[Rolls her eyes] That’s a whole story. Well, my mother went to Isabel O’Neil and the last thing in the world I wanted to do was this. But unfortunately—or fortunately—I come from a Greek family where you kind of obey your parents—and my mother said you have got to do this one thing for me. “Isabel is writing a new book … she’s looking for somebody who has zero interest in art and absolutely couldn’t care less and has no talent whatsoever.”
And your mother thought you fit the bill?
Yes, she said I was the perfect person!
But why did Isabel O’Neil want someone like that to help with the book?
Because she wanted to see if they could follow directions from a book. So I come in a complete novice … a virgin! And she hands me the manuscript—first of all she’s terrifying—and I was in this room in her house and I’m reading this thing thinking I can’t believe my mother did this to me. I was trying to see if I could translate [the written word] into drawings. After a while she said, “That’s enough for now. In order to get the hang of this you have to take the basic course.” I said, “I don’t want to take the basic course.”
And here you are.
I took the basic course and the rest is history.
I saw a phrase on your website, “faux fantasy finishes” – is this fantasy we’re talking about?
I don’t think that’s incorrect.
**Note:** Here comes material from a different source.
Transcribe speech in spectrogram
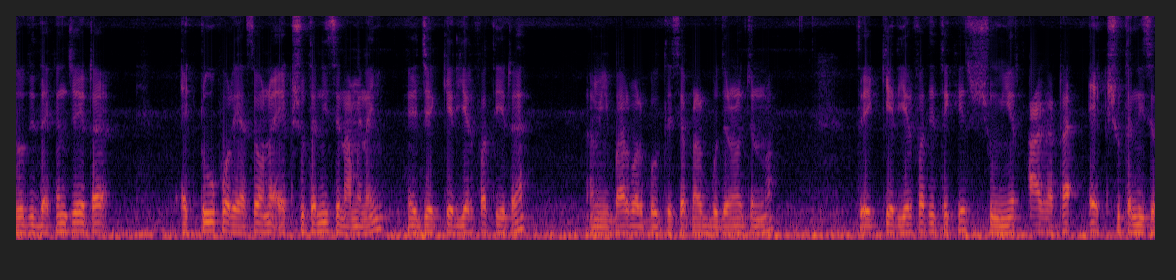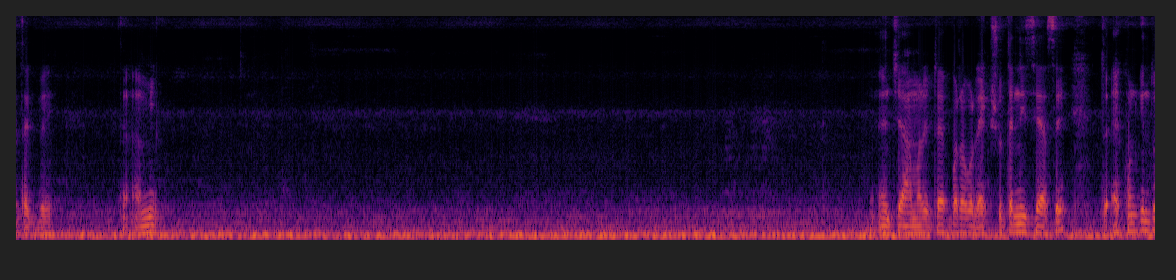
যদি দেখেন যে এটা একটু উপরে আছে, অন্য একশোটা নিচে নামে নাই। এই যে কেরিয়ার পাতি এটা, আমি বারবার বলতেছি আপনার বোঝানোর জন্য। তো এই কেরিয়ার পাতি থেকে সুইয়ের আগাটা একশোটা নিচে থাকবে। তা আমি যে আমার এটা বরাবর একশোতে নিচে আছে। তো এখন কিন্তু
I call it “the art of the painted finish” rather than faux fantasy this that and the other. It is an art.
How has the studio evolved and changed?
I would say there was a very big traumatic change when Isabel died [in 1981] but there was group of quite wealthy and artistic people who really believed in what she did. They decided that come hell or high water, they were going to support a studio that was going to survive. The studio was much bigger then than it is now. But at that time, there was a great love of decorative finishes. We had people lining up around the block wanting to learn the art of the painted finish.
I know there was this flowering of decorative finishes in the 80s – is it coming back … um but now I’ve asked that, I don’t have any real belief that it is coming back!
What I see is a tremendous simplifying. Not that there is decorative stuff but everything now is clean. It’s steel or greys or whites. All the furniture is exquisitely sleek. This [decorative finishes] style doesn’t quite fit in, as you can tell from my apartment. And by the way, I don’t mind the sleek contemporary style. There’s value in both.
I think I found something that Isabel O’Neil said, and it was along the lines of saying “I made this” is the same as saying “I am”. I felt that was an important insight.
Totally. I really do identify with my furniture and I teach that way too.
What’s the atmosphere like in the studio? Are people absorbed and quiet or do they all chat?
Chatting … and there are some people who take it very seriously. I will say that there are people who come in, especially the night people, who say, “I feel so relaxed. The whole pressure of life is killing me at this moment [but] I walk into this studio and it just goes away.”